[Records from a data collection]
+--
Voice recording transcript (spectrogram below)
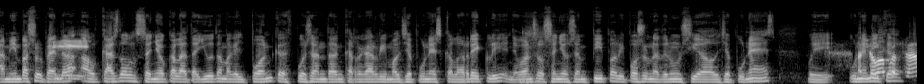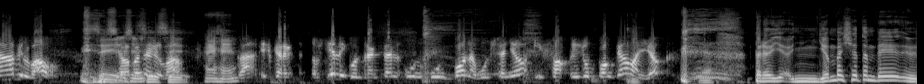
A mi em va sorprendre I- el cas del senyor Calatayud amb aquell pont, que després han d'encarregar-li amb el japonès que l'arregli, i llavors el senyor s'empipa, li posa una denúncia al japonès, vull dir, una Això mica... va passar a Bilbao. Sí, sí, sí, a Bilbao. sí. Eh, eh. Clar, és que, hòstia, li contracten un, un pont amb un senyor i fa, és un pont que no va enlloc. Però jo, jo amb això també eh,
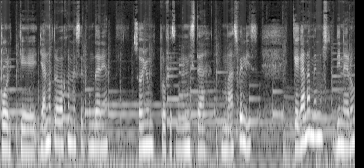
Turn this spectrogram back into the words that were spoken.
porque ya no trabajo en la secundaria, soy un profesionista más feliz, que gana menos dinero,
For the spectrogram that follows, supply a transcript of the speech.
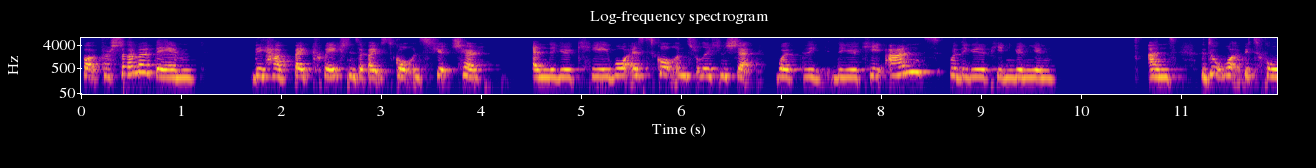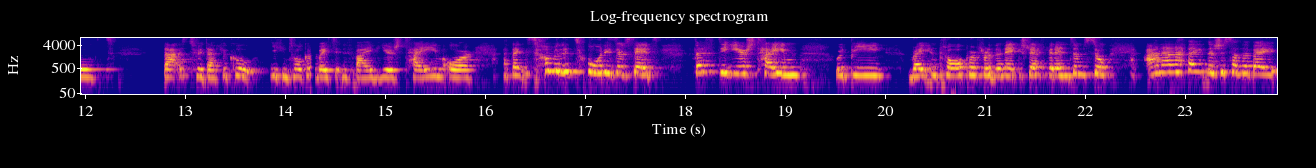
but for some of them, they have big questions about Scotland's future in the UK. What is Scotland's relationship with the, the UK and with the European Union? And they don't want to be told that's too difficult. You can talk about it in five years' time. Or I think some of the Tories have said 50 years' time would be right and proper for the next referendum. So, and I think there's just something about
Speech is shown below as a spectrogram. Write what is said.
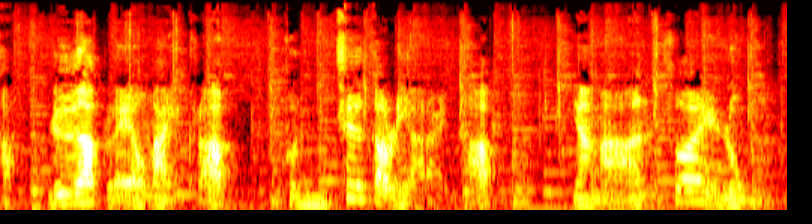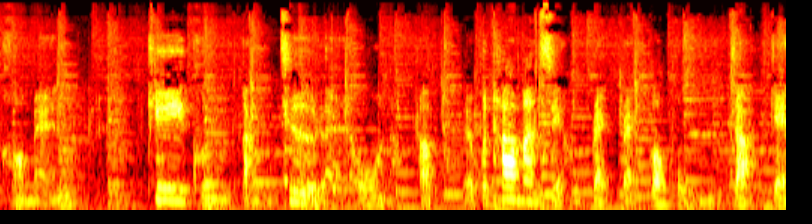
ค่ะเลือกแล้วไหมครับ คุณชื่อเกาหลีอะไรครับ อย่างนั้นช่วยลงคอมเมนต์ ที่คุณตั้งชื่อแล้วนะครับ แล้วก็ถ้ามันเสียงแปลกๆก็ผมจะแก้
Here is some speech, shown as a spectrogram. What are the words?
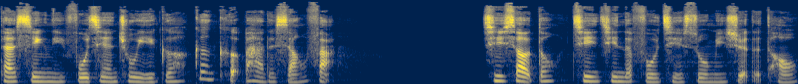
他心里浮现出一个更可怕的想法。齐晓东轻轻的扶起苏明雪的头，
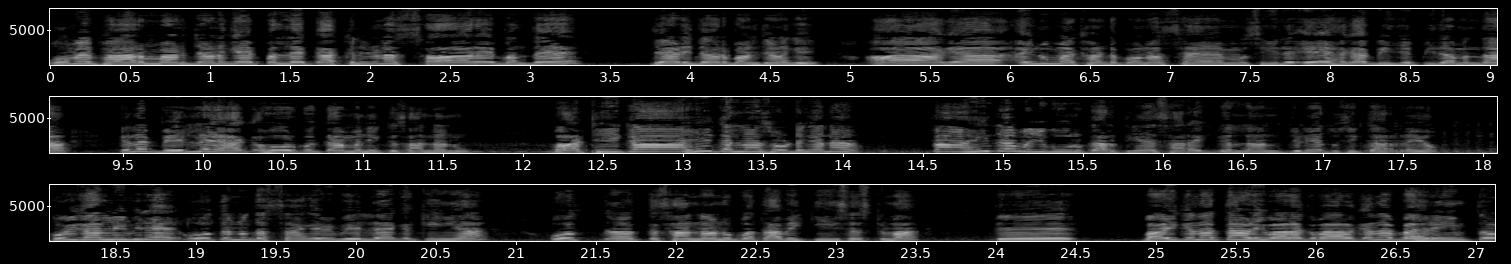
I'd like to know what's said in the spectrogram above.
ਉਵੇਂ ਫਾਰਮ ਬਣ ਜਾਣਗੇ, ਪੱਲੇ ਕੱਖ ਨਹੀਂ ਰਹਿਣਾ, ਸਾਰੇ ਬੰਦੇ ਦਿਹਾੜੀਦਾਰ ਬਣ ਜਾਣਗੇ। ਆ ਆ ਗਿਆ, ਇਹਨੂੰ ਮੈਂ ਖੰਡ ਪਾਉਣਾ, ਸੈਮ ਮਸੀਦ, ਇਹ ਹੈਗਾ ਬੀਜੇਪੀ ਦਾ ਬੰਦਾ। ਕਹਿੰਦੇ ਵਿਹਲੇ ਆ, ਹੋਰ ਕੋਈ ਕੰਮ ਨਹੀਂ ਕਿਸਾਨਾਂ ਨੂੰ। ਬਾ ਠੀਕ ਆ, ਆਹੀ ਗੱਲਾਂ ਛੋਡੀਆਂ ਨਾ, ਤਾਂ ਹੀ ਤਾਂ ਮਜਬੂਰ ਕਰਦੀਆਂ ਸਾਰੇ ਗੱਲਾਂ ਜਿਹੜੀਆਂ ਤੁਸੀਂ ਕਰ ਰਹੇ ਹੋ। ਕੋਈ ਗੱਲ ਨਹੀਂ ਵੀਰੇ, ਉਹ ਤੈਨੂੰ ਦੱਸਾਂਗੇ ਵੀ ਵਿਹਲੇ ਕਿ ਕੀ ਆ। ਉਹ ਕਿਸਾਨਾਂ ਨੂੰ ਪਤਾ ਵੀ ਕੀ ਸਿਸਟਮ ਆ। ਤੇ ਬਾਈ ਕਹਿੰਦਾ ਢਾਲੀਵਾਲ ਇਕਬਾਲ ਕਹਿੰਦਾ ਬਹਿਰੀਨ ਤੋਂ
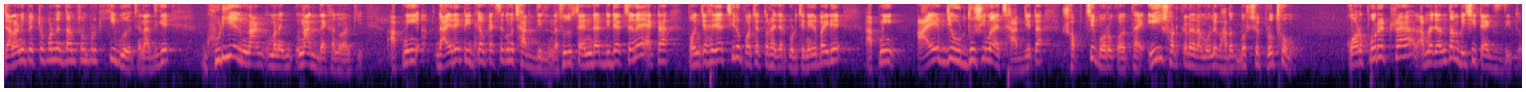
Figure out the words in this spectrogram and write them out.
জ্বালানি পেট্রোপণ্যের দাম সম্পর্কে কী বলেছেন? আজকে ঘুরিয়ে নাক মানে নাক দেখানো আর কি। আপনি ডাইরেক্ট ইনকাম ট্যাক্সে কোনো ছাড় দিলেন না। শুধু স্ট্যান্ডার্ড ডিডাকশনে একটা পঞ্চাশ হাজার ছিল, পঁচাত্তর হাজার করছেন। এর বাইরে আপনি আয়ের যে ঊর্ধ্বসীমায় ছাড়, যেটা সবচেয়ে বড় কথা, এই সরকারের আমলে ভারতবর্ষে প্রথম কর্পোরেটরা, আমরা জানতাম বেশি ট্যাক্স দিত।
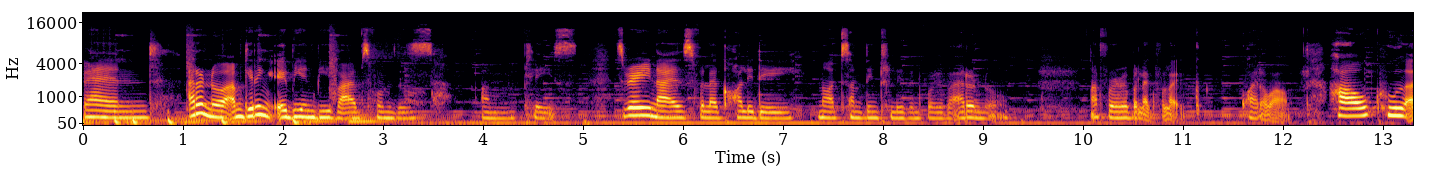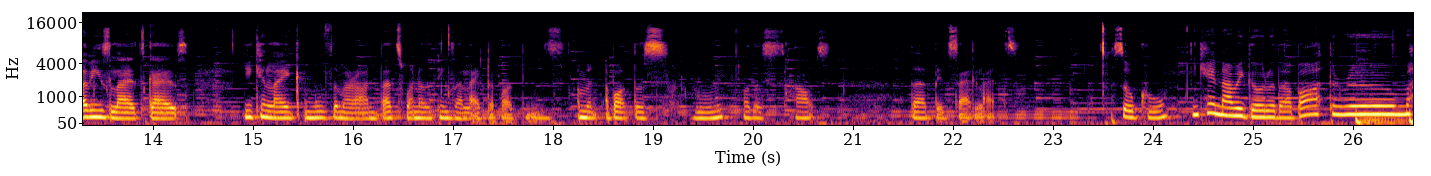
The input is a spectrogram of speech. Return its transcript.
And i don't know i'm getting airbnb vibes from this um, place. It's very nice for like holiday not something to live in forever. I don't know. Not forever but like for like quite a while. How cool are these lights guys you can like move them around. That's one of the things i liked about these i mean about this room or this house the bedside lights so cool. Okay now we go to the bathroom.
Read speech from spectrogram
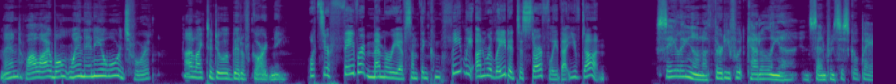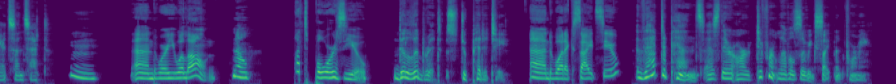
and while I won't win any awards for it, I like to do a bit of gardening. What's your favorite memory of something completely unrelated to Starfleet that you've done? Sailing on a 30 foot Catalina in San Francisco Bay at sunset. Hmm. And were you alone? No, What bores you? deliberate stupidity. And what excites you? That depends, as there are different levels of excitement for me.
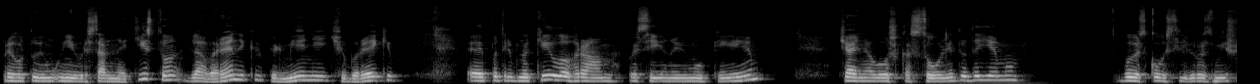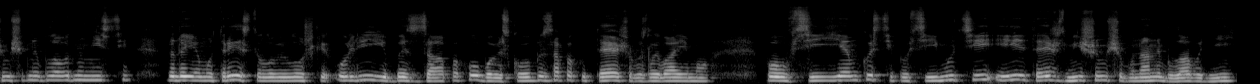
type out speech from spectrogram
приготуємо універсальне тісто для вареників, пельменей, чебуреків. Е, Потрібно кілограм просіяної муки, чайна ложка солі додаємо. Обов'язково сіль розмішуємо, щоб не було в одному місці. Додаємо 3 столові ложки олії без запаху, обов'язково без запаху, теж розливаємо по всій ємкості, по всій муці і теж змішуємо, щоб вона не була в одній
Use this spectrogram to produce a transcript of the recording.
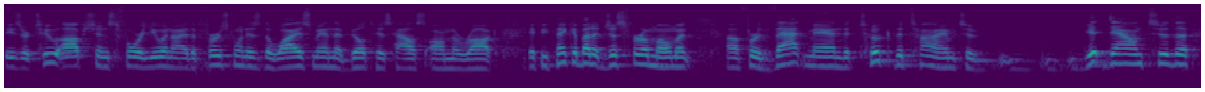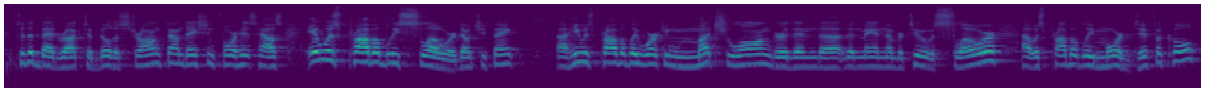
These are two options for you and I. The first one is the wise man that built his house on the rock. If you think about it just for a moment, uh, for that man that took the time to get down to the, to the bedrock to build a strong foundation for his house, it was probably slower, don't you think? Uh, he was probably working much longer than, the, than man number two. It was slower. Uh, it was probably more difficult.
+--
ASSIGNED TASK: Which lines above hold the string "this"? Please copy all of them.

REPLY:
Turn this spectrogram back into the words that were spoken.
Figure out the words in this spectrogram and write them out.
And i don't know i'm getting airbnb vibes from this um, place. It's very nice for like holiday not something to live in forever. I don't know. Not forever but like for like quite a while. How cool are these lights guys you can like move them around. That's one of the things i liked about these i mean about this room or this house the bedside lights so cool. Okay now we go to the bathroom.
Use this spectrogram to produce a transcript of the recording.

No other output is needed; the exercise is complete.